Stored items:
○ ○ ○
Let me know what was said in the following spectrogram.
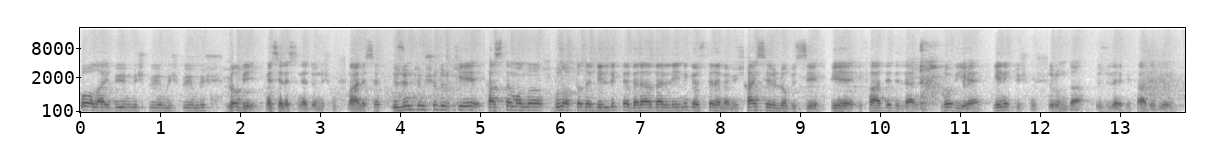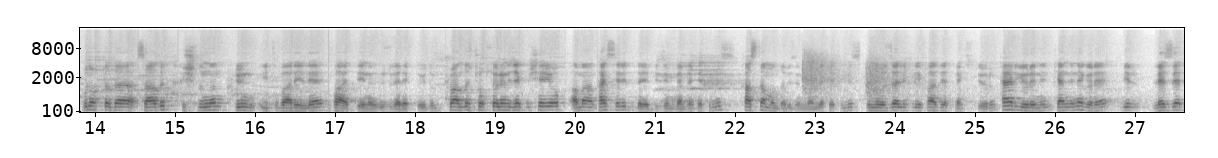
Bu olay büyümüş, büyümüş, büyümüş, lobi meselesine dönüşmüş maalesef. Üzüntüm şudur ki Kastamonu bu noktada birlik ve beraberliğini gösterememiş. Kayseri lobisi diye ifade edilen lobiye yenik düşmüş durumda üzülerek ifade ediyorum. Bu noktada Sadık Kışlı'nın dün itibariyle ifa ettiğini üzülerek duydum. Şu anda çok söylenecek bir şey yok ama Kayseri de bizim memleketimiz, Kastamonu da bizim memleketimiz. Bunu özellikle ifade etmek istiyorum. Her yörenin kendine göre bir lezzet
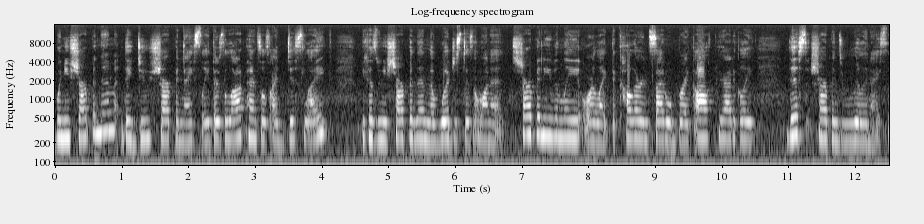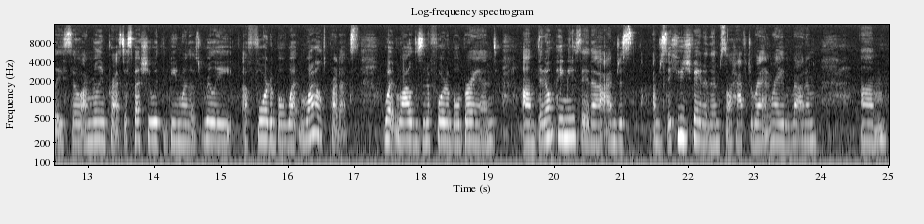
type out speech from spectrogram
when you sharpen them, they do sharpen nicely. There's a lot of pencils I dislike because when you sharpen them, the wood just doesn't want to sharpen evenly or like the color inside will break off periodically. This sharpens really nicely, so I'm really impressed, especially with it being one of those really affordable Wet n Wild products. Wet n Wild is an affordable brand. Um, they don't pay me to say that. I'm just I'm just a huge fan of them, so I have to rant and rave about them. Um,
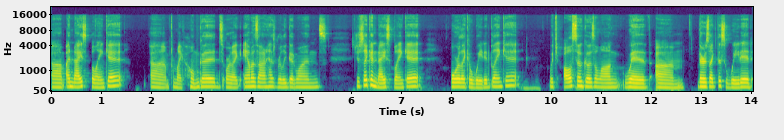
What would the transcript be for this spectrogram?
Um, a nice blanket, um, from, like, Home Goods or, like, Amazon has really good ones. Just, like, a nice blanket or, like, a weighted blanket, which also goes along with, um there's, like, this weighted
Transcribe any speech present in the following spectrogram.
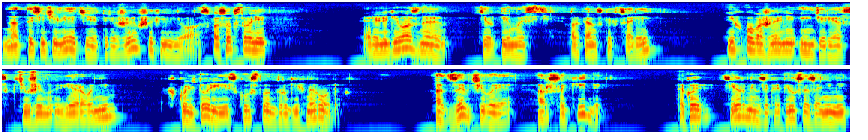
на тысячелетия переживших ее, способствовали Религиозная терпимость парфянских царей, их уважение и интерес к чужим верованиям, к культуре и искусству других народов. Отзывчивые арсакиды, такой термин закрепился за ними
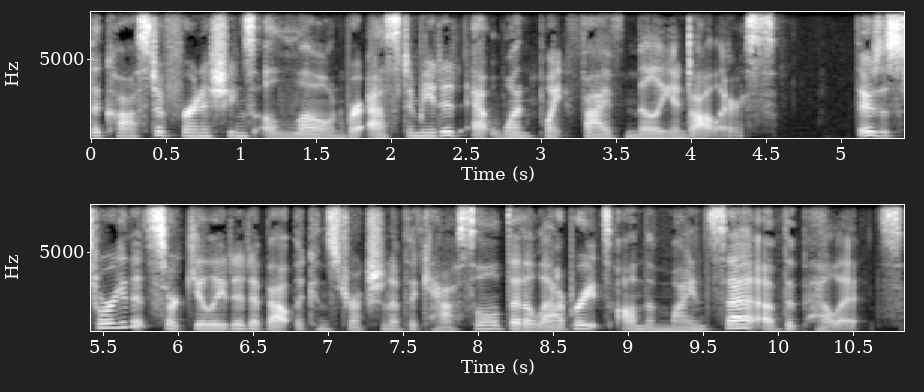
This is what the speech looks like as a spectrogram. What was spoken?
the cost of furnishings alone were estimated at $1.5 million. There's a story that circulated about the construction of the castle that elaborates on the mindset of the Pellatts.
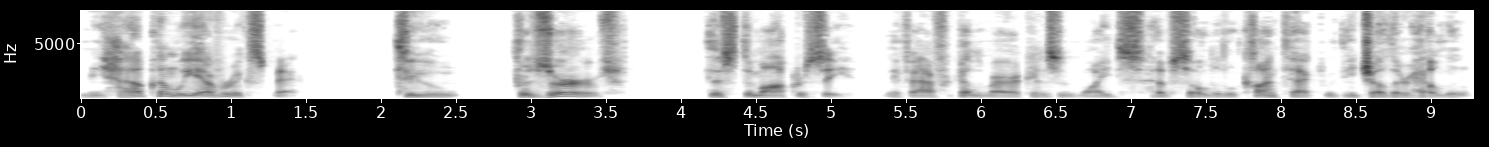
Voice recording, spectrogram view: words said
I mean, how can we ever expect to preserve this democracy if African Americans and whites have so little contact with each other, have little,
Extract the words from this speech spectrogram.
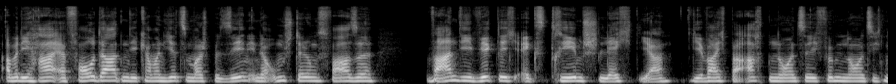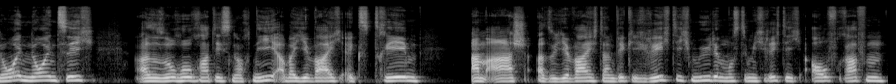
Aber die HRV-Daten, die kann man hier zum Beispiel sehen in der Umstellungsphase, waren die wirklich extrem schlecht. Ja, hier war ich bei 98, 95, 99. Also so hoch hatte ich es noch nie, aber hier war ich extrem am Arsch. Also hier war ich dann wirklich richtig müde, musste mich richtig aufraffen,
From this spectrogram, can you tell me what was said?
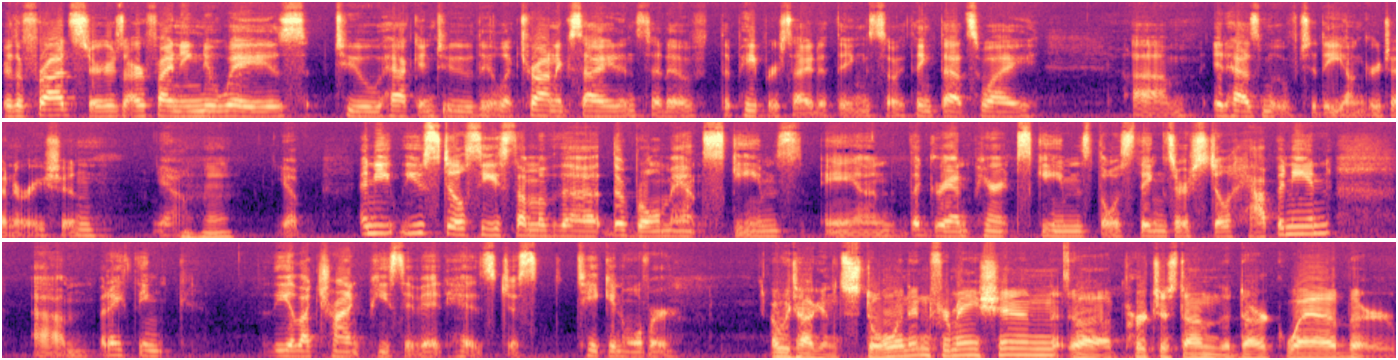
or the fraudsters are finding new ways to hack into the electronic side instead of the paper side of things. So I think that's why um, it has moved to the younger generation. Yeah. Yep. And you, you still see some of the, the romance schemes and the grandparent schemes. Those things are still happening. Um, but I think the electronic piece of it has just taken over. Are we talking stolen information, uh, purchased on the dark web, or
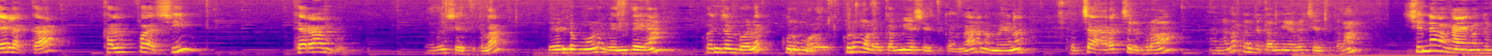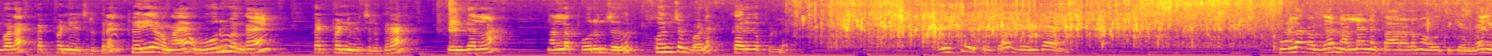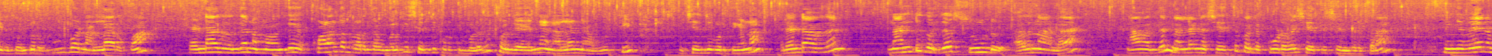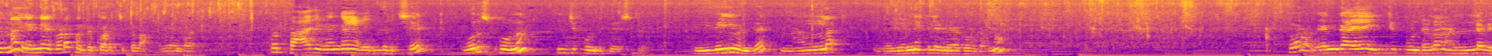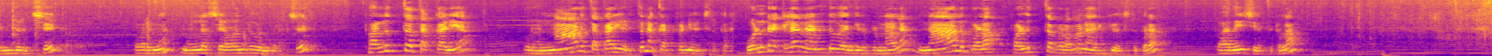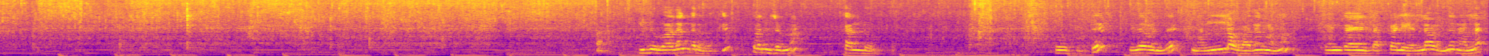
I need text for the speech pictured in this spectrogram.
ஏலக்காய் கல்பாசி கிராம்பு. அதுவும் சேர்த்துக்கலாம். ரெண்டு மூணு வெந்தயம். கொஞ்சம் போல் குருமிளகு குருமிளகு கம்மியாக சேர்த்துக்கோங்க. நம்ம ஏன்னா வச்சு அரைச்சிருக்கிறோம். அதனால் கொஞ்சம் கம்மியாகவே சேர்த்துக்கலாம். சின்ன வெங்காயம் கொஞ்சம் போல் கட் பண்ணி வச்சுருக்கிறேன். பெரிய வெங்காயம் ஒரு வெங்காயம் கட் பண்ணி வச்சுருக்கிறேன். இதெல்லாம் நல்லா பொரிஞ்சது கொஞ்சம் போல் கருவேப்பில்லை வெட்டி வச்சுருக்கிற வெங்காயம். நல்லா கொஞ்சம் நல்லெண்ணெய் தாராளமாக ஊற்றிக்கோங்க இதுக்கு வந்து ரொம்ப நல்லாயிருக்கும் ரெண்டாவது வந்து நம்ம வந்து குழந்த பிறந்தவங்களுக்கு செஞ்சு கொடுக்கும் பொழுது கொஞ்சம் எண்ணெய் நல்லெண்ணெய் ஊற்றி செஞ்சு கொடுத்தீங்கன்னா ரெண்டாவது நண்டு கொஞ்சம் சூடு. அதனால் நான் வந்து நல்லெண்ணெய் சேர்த்து கொஞ்சம் கூடவே சேர்த்து செஞ்சுருக்கிறேன். நீங்கள் வேணும்னா எண்ணெய் கூட கொஞ்சம் குறைச்சிக்கலாம் வேண்டாம். இப்போ பாதி வெங்காயம் வெந்துருச்சு. ஒரு ஸ்பூனு இஞ்சி பூண்டு பேஸ்ட்டு இதையும் வந்து நல்லா இந்த எண்ணெய்க்குள்ளே வேக விடணும். இப்போ வெங்காயம் இஞ்சி பூண்டெல்லாம் நல்லா வெந்துருச்சு. பாருங்கள் நல்லா செவந்து வந்துருச்சு. பழுத்த தக்காளியை ஒரு நாலு தக்காளி எடுத்து நான் கட் பண்ணி வச்சுருக்கிறேன். ஒன்றரை கிலோ நண்டு வாங்கியிருக்கனால நாலு பழம் பழுத்த பழமாக நறுக்கி வச்சுருக்கிறேன். இப்போ அதையும் சேர்த்துக்கலாம். இது வதங்கிறதுக்கு கொஞ்சமாக கல் உப்பு போட்டுட்டு இதை வந்து நல்லா வதங்கணும். வெங்காயம் தக்காளி எல்லாம் வந்து நல்லா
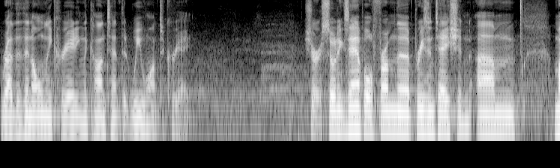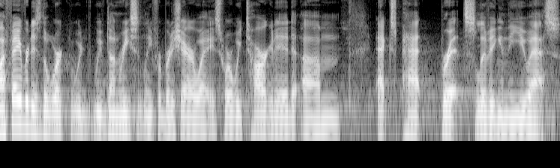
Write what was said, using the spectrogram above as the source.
rather than only creating the content that we want to create. Sure. So, an example from the presentation. Um, my favorite is the work we- have done recently for British Airways, where we targeted um, expat Brits living in the US.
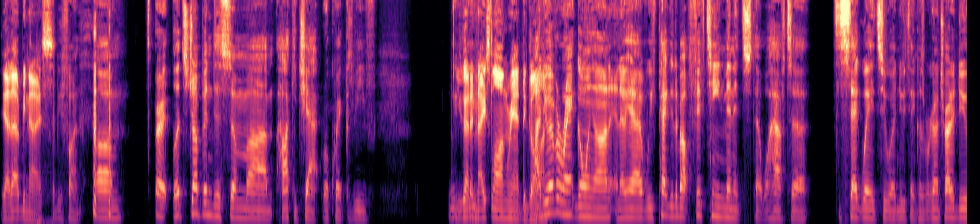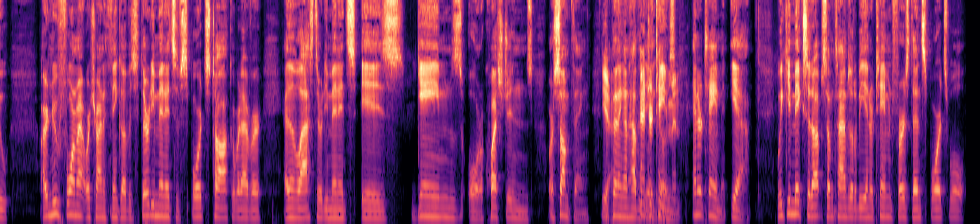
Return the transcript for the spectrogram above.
Yeah, that'd be nice. That'd be fun. Um, all right, let's jump into some um, hockey chat real quick because we've we, You got a nice long rant to go I on. do have a rant going on, and I have we've pegged it about 15 minutes that we'll have to to segue to a new thing because we're going to try to do our new format. We're trying to think of is 30 minutes of sports talk or whatever, and then the last 30 minutes is games or questions or something, Yeah. depending on how the day goes. Entertainment. Entertainment, yeah. We can mix it up. Sometimes it'll be entertainment first, then sports. We'll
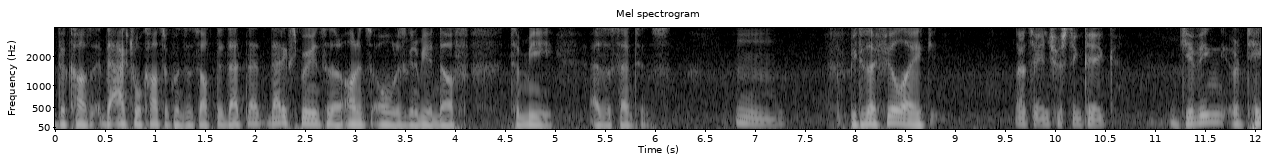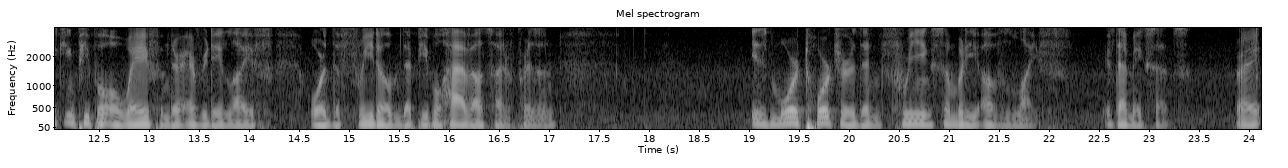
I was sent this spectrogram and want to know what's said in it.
the cons- the actual consequence itself. That that that, that experience on- on its own is going to be enough to me as a sentence Hmm. because I feel like That's an interesting take. giving or taking people away from their everyday life or the freedom that people have outside of prison is more torture than freeing somebody of life if that makes sense right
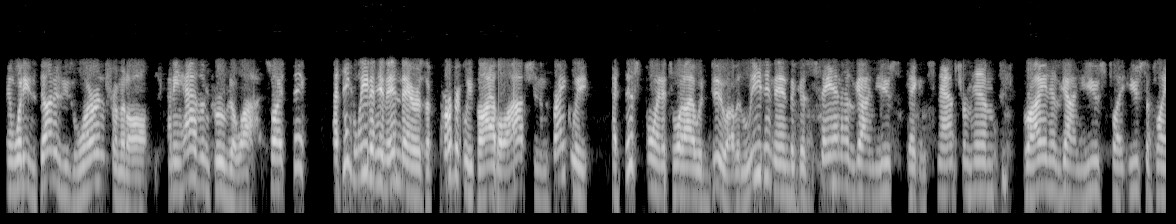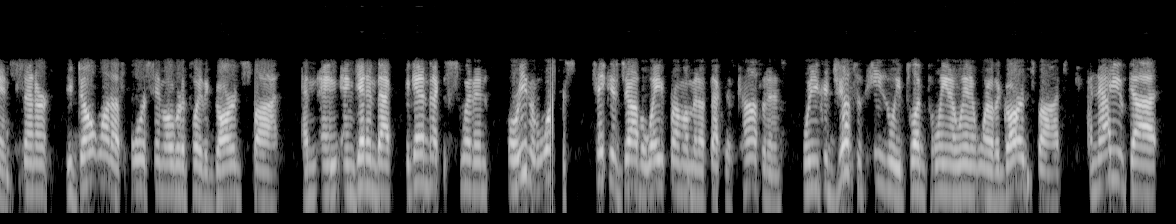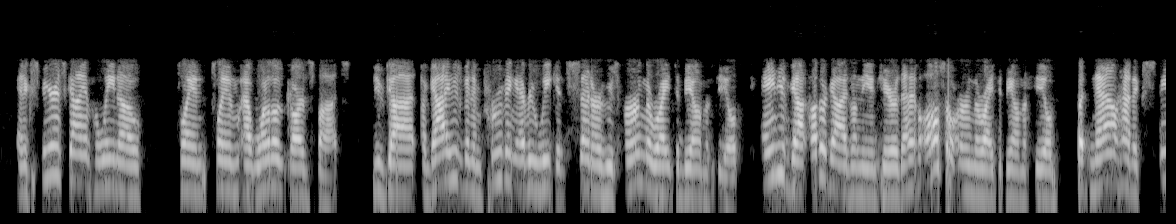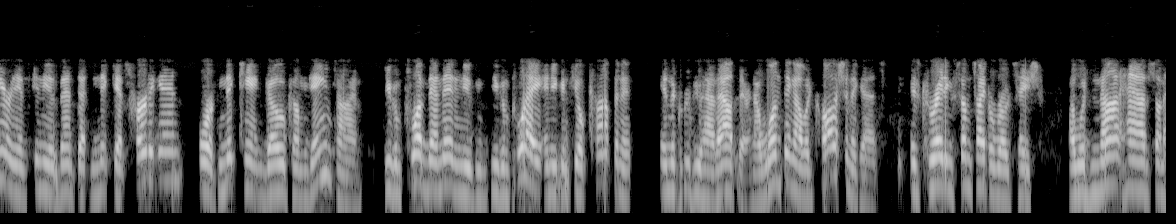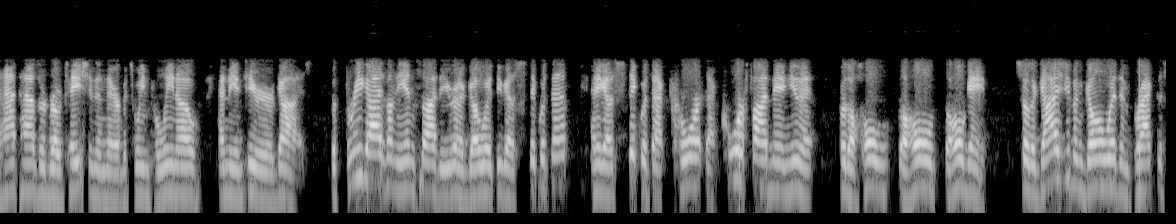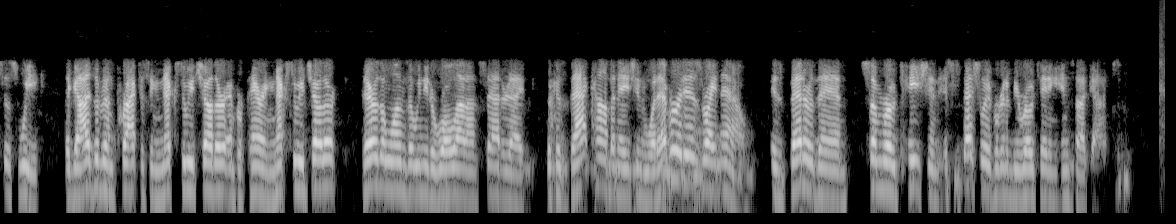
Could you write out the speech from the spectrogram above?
And what he's done is he's learned from it all and he has improved a lot. So I think I think leaving him in there is a perfectly viable option. And frankly, at this point, it's what I would do. I would leave him in because Sam has gotten used to taking snaps from him. Brian has gotten used play, used to playing center. You don't want to force him over to play the guard spot and, and, and get him back get him back to swimming, or even worse, take his job away from him and affect his confidence. When you could just as easily plug Polino in at one of the guard spots, and now you've got an experienced guy in Polino playing playing at one of those guard spots You've got a guy who's been improving every week at center who's earned the right to be on the field. And you've got other guys on the interior that have also earned the right to be on the field, but now have experience in the event that Nick gets hurt again or if Nick can't go come game time. You can plug them in and you can you can play and you can feel confident in the group you have out there. Now, one thing I would caution against is creating some type of rotation. I would not have some haphazard rotation in there between Polino and the interior guys the three guys on the inside that you're going to go with, you got to stick with them, and you got to stick with that core that core five man unit for the whole the whole the whole game. So the guys you've been going with in practice this week, the guys have been practicing next to each other and preparing next to each other. They're the ones that we need to roll out on Saturday because that combination, whatever it is right now, is better than some rotation, especially if we're going to be rotating inside guys.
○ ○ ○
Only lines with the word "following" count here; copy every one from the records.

Let me know what was said in the following spectrogram.
Transcribe any speech present in the following spectrogram.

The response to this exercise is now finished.